  • $PORT: The port that the database is listening on
  • $DATABASE: The database to use for the Chainlink node (i.e. "postgres")
🚧 Important
If you're testing you can add ?sslmode=disable to the end of your DATABASE_URL. However you should never do this on a production node.
echo "DATABASE_URL=postgresql://$USERNAME:$PASSWORD@$SERVER:$PORT/$DATABASE" >> ~/.chainlink-rinkeby/.env
echo "DATABASE_URL=postgresql://$USERNAME:$PASSWORD@$SERVER:$PORT/$DATABASE" >> ~/.chainlink-kovan/.env
echo "DATABASE_URL=postgresql://$USERNAME:$PASSWORD@$SERVER:$PORT/$DATABASE" >> ~/.chainlink/.env

Start the MCS Node

Now you can run the Docker image. Replace <version> with your desired version. Tag versions are available in the Chainlink docker hub. The latest version does not work.
cd ~/.chainlink-rinkeby && docker run -p 6688:6688 -v ~/.chainlink-rinkeby:/chainlink -it --env-file=.env smartcontract/chainlink:<version> local n
cd ~/.chainlink-kovan && docker run -p 6688:6688 -v ~/.chainlink-kovan:/chainlink -it --env-file=.env smartcontract/chainlink:<version> local n
cd ~/.chainlink && docker run -p 6688:6688 -v ~/.chainlink:/chainlink -it --env-file=.env smartcontract/chainlink:<version> local n
📘 Local Database
If you're running a local database you may need to add the --network host flag to the command above.
The first time running the image, it will ask you for a password and confirmation. This will be your wallet password that you can use to unlock the keystore file generated for you. Then, you'll be prompted to enter an API Email and Password. This will be used to expose the API for the GUI interface, and will be used every time you log into your node. When running the node again, you can supply the -p option with a path to a text file containing the wallet key password, and a -a option, pointing to a text file containing the API email and password. Instructions on how to do that are here.
📘 Important
You will need to send some ETH to your node's address in order for it to fulfill requests. You can view your node's ETH address when the node starts up or on the Configuration page of the GUI
You need to send link to the following address for Chainlink Oracle Service
{flink_service_contract}: link
{DAO multisig wallet holder address} : matic
{node_wallet}: matic

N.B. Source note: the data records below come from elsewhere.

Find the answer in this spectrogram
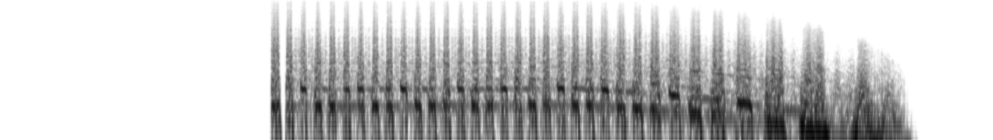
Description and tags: Hi-Bass wobble with Tape Stop - Steinberg's Retrologue
tape, wub, pitchbend, pitch, time, sound, slow, synthesizer, effect, bass, wobble, dubstep, tapestop, wubz, intense, bitcrush, synthesis, formant, EDM, crush, stop, harsh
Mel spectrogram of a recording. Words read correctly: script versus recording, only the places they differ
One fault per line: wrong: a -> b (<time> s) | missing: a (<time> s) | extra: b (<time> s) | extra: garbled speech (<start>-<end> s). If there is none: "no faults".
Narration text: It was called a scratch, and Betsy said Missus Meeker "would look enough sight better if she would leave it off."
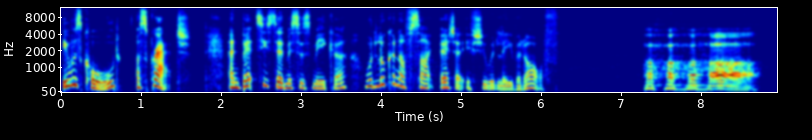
no faults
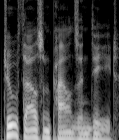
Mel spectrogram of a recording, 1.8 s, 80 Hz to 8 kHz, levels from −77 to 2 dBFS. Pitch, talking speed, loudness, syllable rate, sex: 100 Hz, 135 wpm, -17 LUFS, 3.4 syllables/s, male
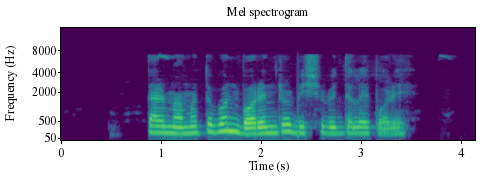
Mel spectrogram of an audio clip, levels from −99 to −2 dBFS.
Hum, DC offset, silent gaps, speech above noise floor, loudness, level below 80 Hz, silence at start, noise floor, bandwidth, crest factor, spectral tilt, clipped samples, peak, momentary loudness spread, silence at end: none; under 0.1%; none; 47 dB; -29 LUFS; -70 dBFS; 0.9 s; -76 dBFS; 7.4 kHz; 18 dB; -7 dB/octave; under 0.1%; -12 dBFS; 11 LU; 0.7 s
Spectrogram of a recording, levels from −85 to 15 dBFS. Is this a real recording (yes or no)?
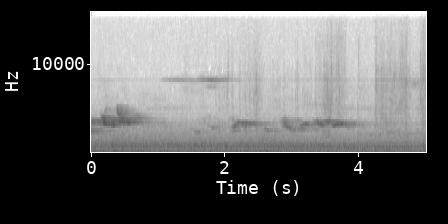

You can now connect to your Chainlink node's UI interface by navigating to http://localhost:6688. If using a VPS, you can create a SSH tunnel to your node for 6688:localhost:6688 to enable connectivity to the GUI. Typically this is done with ssh -i $KEY [email protected]$REMOTE-IP -L 6688:localhost:6688 -N. A SSH tunnel is recommended over opening up ports specific to the Chainlink node to be public facing. See the Security and Operation Best Practices page for more details on how to secure your node.